The quarrying industry is changing the local landscape, forming deep open pits and spoil heaps in close proximity to them, especially lignite mines. The impact can include toxic soil material (low pH, heavy metals, oxidations etc.) which is the basis for further reclamation and afforestation. Forests that stand on spoil heaps have very different growth conditions because of the relief (slope, aspect, wind and rainfall shadows, supply of solar energy, etc.) and type of soil that is deposited. Airborne laser scanning (ALS) technology deliver point clouds (XYZ) and derivatives as raster height models (DTM, DSM, nDSM=CHM) which allow the reception of selected 2D and 3D forest parameters (e.g. height, base of the crown, cover, density, volume, biomass, etc). The automation of ALS point cloud processing and integrating the results into GIS helps forest managers to take appropriate decisions on silvicultural treatments in areas with failed plantations (toxic soil, droughts on south-facing slopes; landslides, etc.) or as regular maintenance. The ISOK country-wide project ongoing in Poland will soon deliver ALS point cloud data which can be successfully used for the monitoring and management of many thousands of hectares of destroyed post-industrial areas which according to the law, have to be afforested and transferred back to the State Forest.
Systems of road traffic parameters measurement play a key role in the process of road traffic control, its supervision as well as in gathering and processing information for statistical purposes. Expectations of users of such systems mainly concern automation and provision of measurement continuity, possibility of selection of the measured road traffic parameters and high accuracy along with reliability of obtained results. In order to meet the requirements set for such systems, at the Department of Instrumentation and Measurement of the AGH University of Science and Technology in Cracow a new prototype system of road traffic parameters measurement - Traffic-1 - has been constructed. The innovativeness of the solution is manifested in the structure of the system that can be modified by the user adequately to current measurement needs and in the used algorithms of signals processing. The work contains a brief description of the constructed system with particular focus on the used innovations that are the result of many years of research work of the designers.

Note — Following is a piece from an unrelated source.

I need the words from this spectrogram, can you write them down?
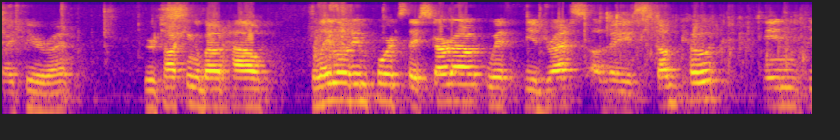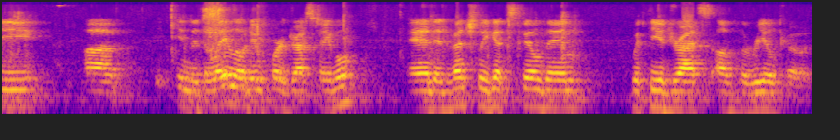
Right here, right? We were talking about how delay load imports, they start out with the address of a stub code in the, uh, in the delay load import address table, and it eventually gets filled in with the address of the real code.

Beach pollution is one of the most common hazards in present-day anthropogenic environments. Even in the remote Svalbard Archipelago, pollution impacts the beach system and can pose environmental threats. The significant increase in human activity observed in Svalbard over the last 20–30 years has resulted in a visible change in the amount of coastal pollution. A 5 km long transect of modern beach developed along Calypsostranda (Recherchefjorden, Bellsund) was surveyed in the summer of 2015 in order to characterize the beach pollution. During the survey 296 pieces of trash were found on beach surface. 82% of found trash was plastic, followed by glass (8%), and metal (5%). The comparison with previous pollution survey showed the significant increase of plastic waste in local beach environment. Similar problem has been recently recorded in other parts of Svalbard suggesting an urgent need for coastal pollution monitoring.